The Gospel of Luke is the longest of the four Gospel narratives, but we need to remember that when it was first written it was a scroll. The information one could put on a scroll was limited. Although authors today are able to write large volumes having 600 or more pages, it wasn’t like this in the 1st century AD. By comparison the Gospel of Luke, the longest Gospel narrative, is less than 100 pages by today’s standards. Space was a premium! Luke had to limit himself to what was important to say and not be carried away in digression, concerning unnecessary events. Why, therefore, does he believe the fact that Elizabeth hid herself for five months is important?
Luke begins his story about Elizabeth by telling us that she was a daughter of Aaron, the first Jewish high priest, and she was righteous (Luke 1:5-6). She and her husband were blameless, as far as the Law was concerned. This means she kept short accounts with the Lord. When she sinned, she repented and sought to walk with integrity before God. Yet, she was barren (Luke 1:7) and beyond her childbearing years. This was apparently interpreted by some to mean sinful or at least unclean, since she was not blessed by God in their eyes (cf. Deuteronomy 7:14). Moreover, the Jewish Talmud tells us that such a thing was grounds for excommunication from the Jewish community (Babylonian Talmud – Pesachim 113b – 18). The fact that this was not done to Zacharias and Elizabeth tells us that, although this was the opinion of some important Jews of the first century AD, it was not the law of the land. Nevertheless, the stigma was there (cf. Luke 1:25).

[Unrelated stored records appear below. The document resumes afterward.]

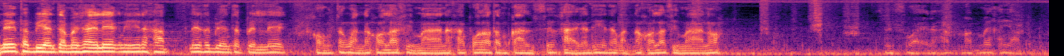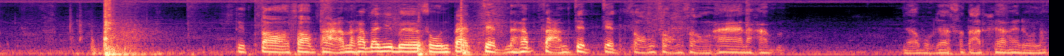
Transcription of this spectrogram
เลขทะเบียนจะไม่ใช่เลขนี้นะครับ เลขทะเบียนจะเป็นเลขของจังหวัดนครราชสีมานะครับ เพราะเราทำการซื้อขายกันที่จังหวัดนครราชสีมาเนาะสวยๆนะครับรถไม่ขยับ ติดต่อสอบถามนะครับ ได้ที่เบอร์ 087 นะครับ 377 2225 นะครับ เดี๋ยวผมจะสตาร์ทเครื่องให้ดูนะ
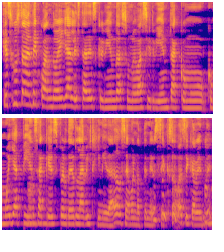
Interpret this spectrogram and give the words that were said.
Que es justamente cuando ella le está describiendo a su nueva sirvienta como, como ella piensa que es perder la virginidad, o sea, bueno, tener sexo, básicamente.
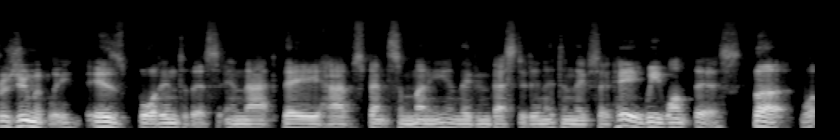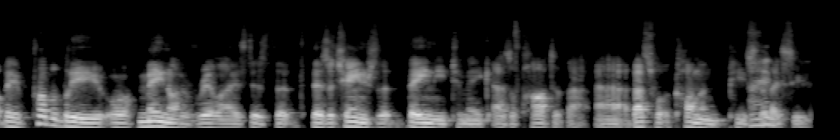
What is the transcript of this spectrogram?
presumably is bought into this in that they have spent some money and they've invested in it and they've said, hey, we want this. But what they probably or may not have realized is that there's a change that they need to make as a part of that. Uh, that's what a common piece I'd, that I see.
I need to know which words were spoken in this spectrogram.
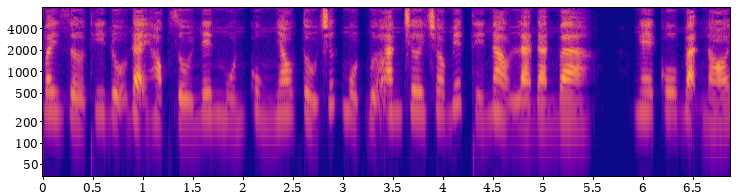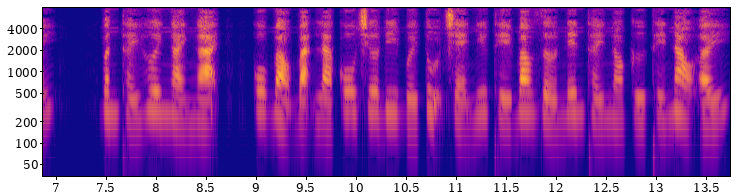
Bây giờ thi đỗ đại học rồi nên muốn cùng nhau tổ chức một bữa ăn chơi cho biết thế nào là đàn bà. Nghe cô bạn nói, Vân thấy hơi ngại ngại. Cô bảo bạn là cô chưa đi với tuổi trẻ như thế bao giờ nên thấy nó cứ thế nào ấy.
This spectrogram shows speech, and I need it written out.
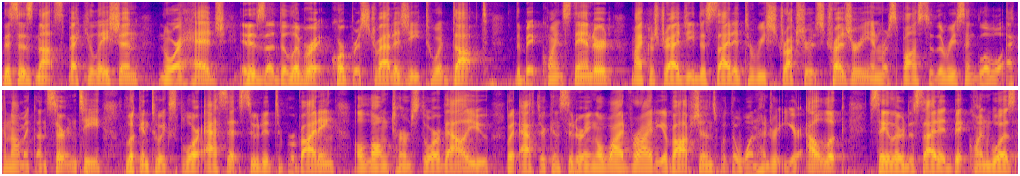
This is not speculation nor a hedge. It is a deliberate corporate strategy to adopt the Bitcoin standard, MicroStrategy decided to restructure its treasury in response to the recent global economic uncertainty, looking to explore assets suited to providing a long term store value. But after considering a wide variety of options with a 100 year outlook, Saylor decided Bitcoin was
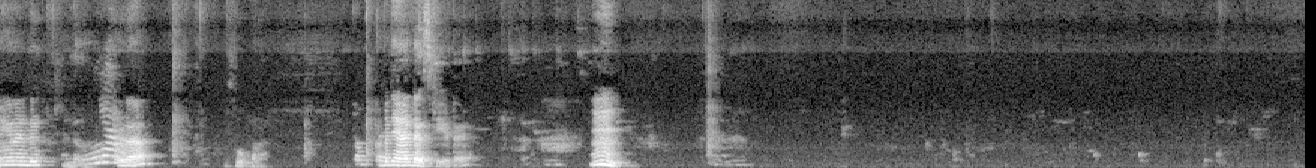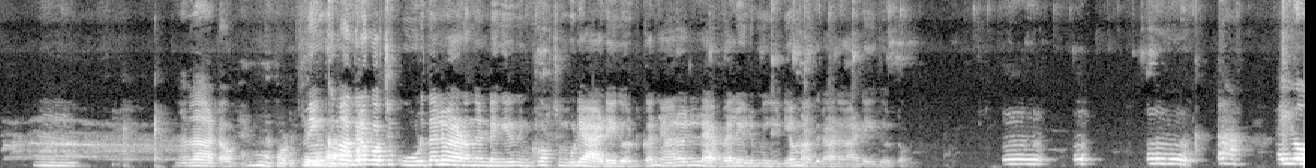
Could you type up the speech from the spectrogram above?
എങ്ങനെയുണ്ട്? സൂപ്പർ അപ്പൊ ഞാൻ ടെസ്റ്റ് ചെയ്യട്ടെ നല്ലതാട്ടോ. നിങ്ങൾക്ക്? മധുരം കുറച്ച് കൂടുതൽ വേണമെന്നുണ്ടെങ്കിൽ നിങ്ങൾക്ക് കുറച്ചും കൂടി ആഡ് ചെയ്ത് കൊടുക്കാം. ഞാനൊരു ലെവൽ ഒരു മീഡിയം മധുരമാണ് ആഡ് ചെയ്ത് കേട്ടോ. അയ്യോ.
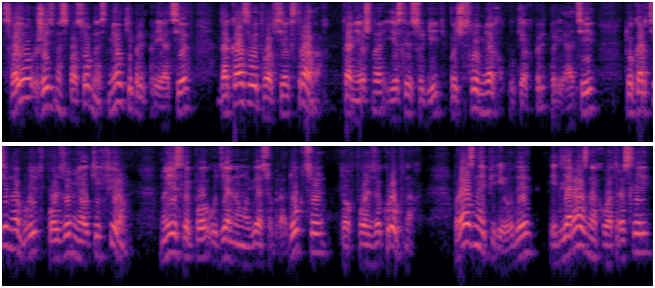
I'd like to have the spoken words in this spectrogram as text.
Свою жизнеспособность мелкие предприятия доказывают во всех странах. Конечно, если судить по числу мелких предприятий, то картина будет в пользу мелких фирм, но если по удельному весу продукцию, то в пользу крупных. В разные периоды и для разных отраслей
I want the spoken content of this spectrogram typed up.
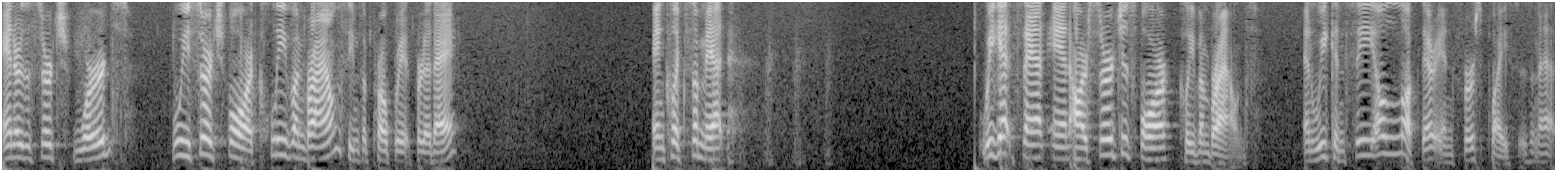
enter the search words. We search for Cleveland Browns, seems appropriate for today, and click submit. We get sent and our search is for Cleveland Browns and we can see, oh look, they're in first place. Isn't that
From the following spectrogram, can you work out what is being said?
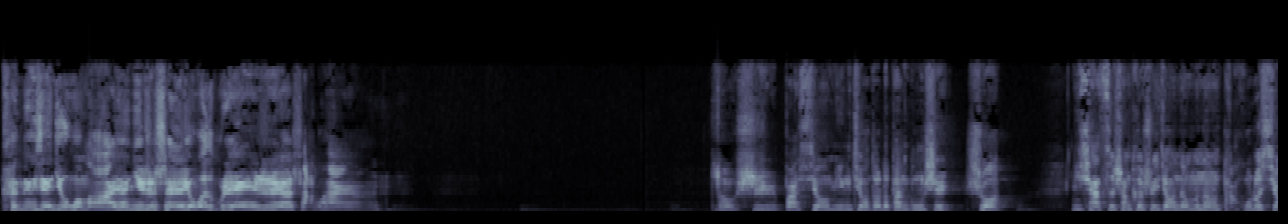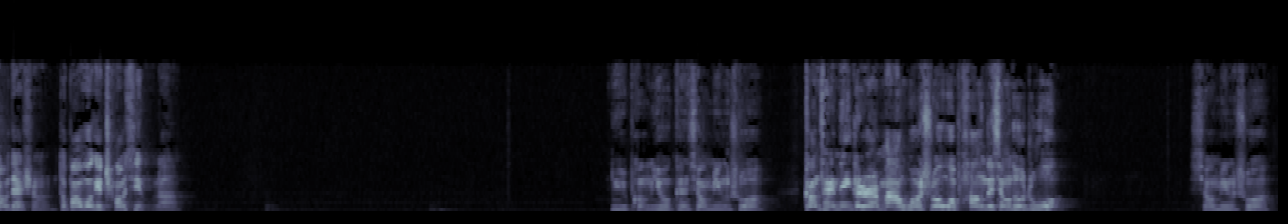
肯定先救我妈呀！你是谁？我都不认识呀，啥玩意儿？”老师把小明叫到了办公室，说：“你下次上课睡觉能不能打呼噜小点声？都把我给吵醒了。”女朋友跟小明说：“刚才那个人骂我说我胖的像头猪。”小明说：“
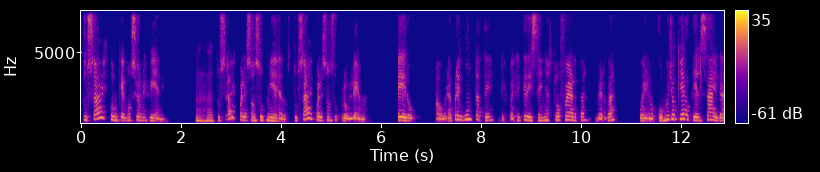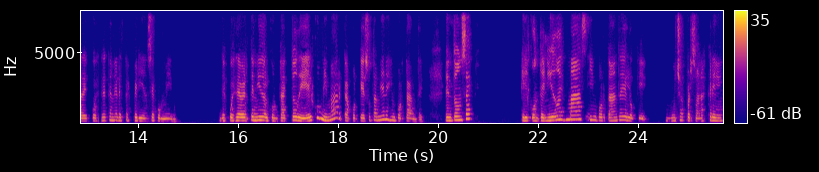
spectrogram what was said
tú sabes con qué emociones viene. Tú sabes cuáles son sus miedos, tú sabes cuáles son sus problemas. Pero ahora pregúntate, después de que diseñas tu oferta, ¿verdad? Bueno, ¿cómo yo quiero que él salga después de tener esta experiencia conmigo? después de haber tenido el contacto de él con mi marca, porque eso también es importante. Entonces, el contenido es más importante de lo que muchas personas creen,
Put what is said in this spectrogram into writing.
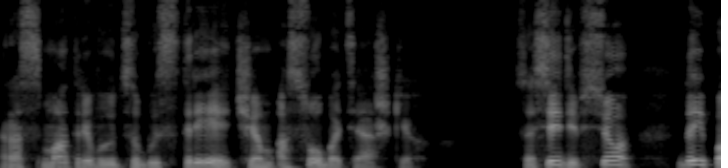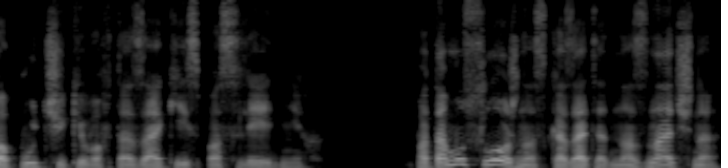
рассматриваются быстрее, чем особо тяжких. Соседи все, да и попутчики в автозаке из последних. Потому сложно сказать однозначно,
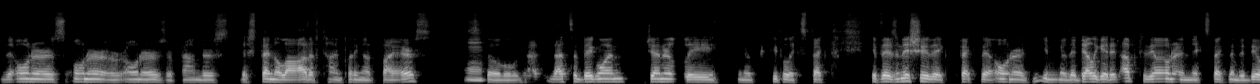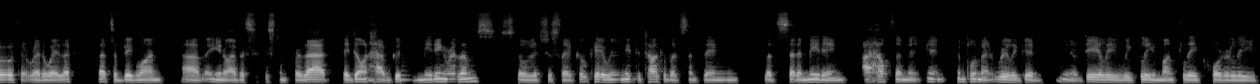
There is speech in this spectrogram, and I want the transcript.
the owners, owner or owners or founders, they spend a lot of time putting out fires Mm. So that, that's a big one. Generally, you know, people expect if there's an issue, they expect the owner, you know, they delegate it up to the owner and they expect them to deal with it right away. That that's a big one. Um, you know, I have a system for that. They don't have good meeting rhythms, so it's just like, okay, we need to talk about something. Let's set a meeting. I help them in, in, implement really good, you know, daily, weekly, monthly, quarterly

Certainly, the shame Elizabeth felt was not exclusive to a first century context. Sarah felt it (cf. Genesis 16:5); Rachel wanted to die rather than bear it (Genesis 30:1), and Hannah, Samuel’s mother, wept bitterly, because she had no child (1Samuel 1:6-10). This Greek word, oneidos (G3681) is found only in Luke 1:25, but it is related to several other Greek words. It is a noun, but the verb is oneidezo (G3679), which Luke uses it in Luke 6:22 for suffering shame for the name of Christ. It is used again for what they did to Jesus on the cross (Matthew 27:44; Mark 15:32). In fact, we are called upon to separate ourselves from the world and purposefully bear the shame (oneidismos – G3680) of Christ (Hebrews 13:13).

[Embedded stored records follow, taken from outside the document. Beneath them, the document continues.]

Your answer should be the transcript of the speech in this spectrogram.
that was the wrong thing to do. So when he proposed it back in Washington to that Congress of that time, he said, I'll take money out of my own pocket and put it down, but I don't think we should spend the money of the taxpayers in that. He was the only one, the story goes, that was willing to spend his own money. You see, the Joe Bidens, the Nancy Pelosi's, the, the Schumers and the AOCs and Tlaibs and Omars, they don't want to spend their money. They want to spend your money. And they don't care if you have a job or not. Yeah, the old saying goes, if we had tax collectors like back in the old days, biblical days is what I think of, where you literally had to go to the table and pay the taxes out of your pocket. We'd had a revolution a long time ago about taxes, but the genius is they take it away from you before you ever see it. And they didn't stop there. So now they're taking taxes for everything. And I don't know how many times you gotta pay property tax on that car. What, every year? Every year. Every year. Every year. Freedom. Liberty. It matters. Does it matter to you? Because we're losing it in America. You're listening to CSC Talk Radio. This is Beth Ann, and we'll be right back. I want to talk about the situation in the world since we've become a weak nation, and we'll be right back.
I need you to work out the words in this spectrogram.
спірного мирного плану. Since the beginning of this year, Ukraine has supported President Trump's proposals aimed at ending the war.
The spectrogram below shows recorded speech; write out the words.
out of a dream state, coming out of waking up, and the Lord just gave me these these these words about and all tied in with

Luke tells us that Elizabeth hid herself five months (Luke 1:24), and the reason she offers is that the Lord had looked upon her to take away (G851) her shame among men. This same Greek word for God taking away (G851) Elizabeth’s reproach or shame is used for taking away our sins in Romans 11:27. I believe Luke is showing in Elizabeth that the Lord bore our sins away with all our shame (cf. Hebrews 12:2) and now is exalted sitting at the right had of the Father (Philippians 2:9), and we look for that time when God will take away our shame when his adoption of us will be manifest to all (Romans 8:23), when our mortal bodies will be swallowed up in immortality (1Corinthians 15:54), when our present appearance will be exchanged for one similar to Jesus’ own glorious body (Philippians 3:21; cf. 1John 3:1-2).

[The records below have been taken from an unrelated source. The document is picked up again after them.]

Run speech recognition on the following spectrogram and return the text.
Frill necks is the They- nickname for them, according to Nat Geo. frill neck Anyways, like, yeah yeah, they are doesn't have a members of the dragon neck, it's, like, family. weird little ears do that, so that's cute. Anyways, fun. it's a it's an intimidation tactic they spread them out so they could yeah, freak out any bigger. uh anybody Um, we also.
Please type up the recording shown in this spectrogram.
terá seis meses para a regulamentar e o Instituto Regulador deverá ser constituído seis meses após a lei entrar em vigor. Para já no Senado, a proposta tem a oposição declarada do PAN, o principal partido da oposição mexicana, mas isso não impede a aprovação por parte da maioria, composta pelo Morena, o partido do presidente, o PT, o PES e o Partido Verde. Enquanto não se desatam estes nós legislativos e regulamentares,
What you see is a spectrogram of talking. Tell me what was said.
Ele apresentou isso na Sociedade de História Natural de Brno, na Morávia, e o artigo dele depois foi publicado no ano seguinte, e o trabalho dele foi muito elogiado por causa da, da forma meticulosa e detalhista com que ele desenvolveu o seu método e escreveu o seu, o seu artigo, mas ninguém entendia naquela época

While Elizabeth couldn’t have understood this theology, she was painfully aware of her shame among men, but she was also aware that God had promised to take away that shame. His work in her was hidden in the first month, so for the next five months (and by implication throughout the rest of her pregnancy) Elizabeth hid herself from others, interrupted only by Mary’s visit. Why did she hide? I believe it was so no one could make light of God’s work—perhaps implying danger of a miscarriage, or indulging themselves in rash speaking that would imply her pregnancy was otherwise a common matter (cf. Judges 13:4). Rather, we should see her behavior as an extension of Zacharias’ silence, but in a positive manner. She waited in the days of her pregnancy when the Lord was working, looking forward to the day when she could present her babe as the joyful gift of God that he was, and, when she did, all marveled at the work of God and asked: “What manner of child will this be?” (Luke 1:57-58, 63-66).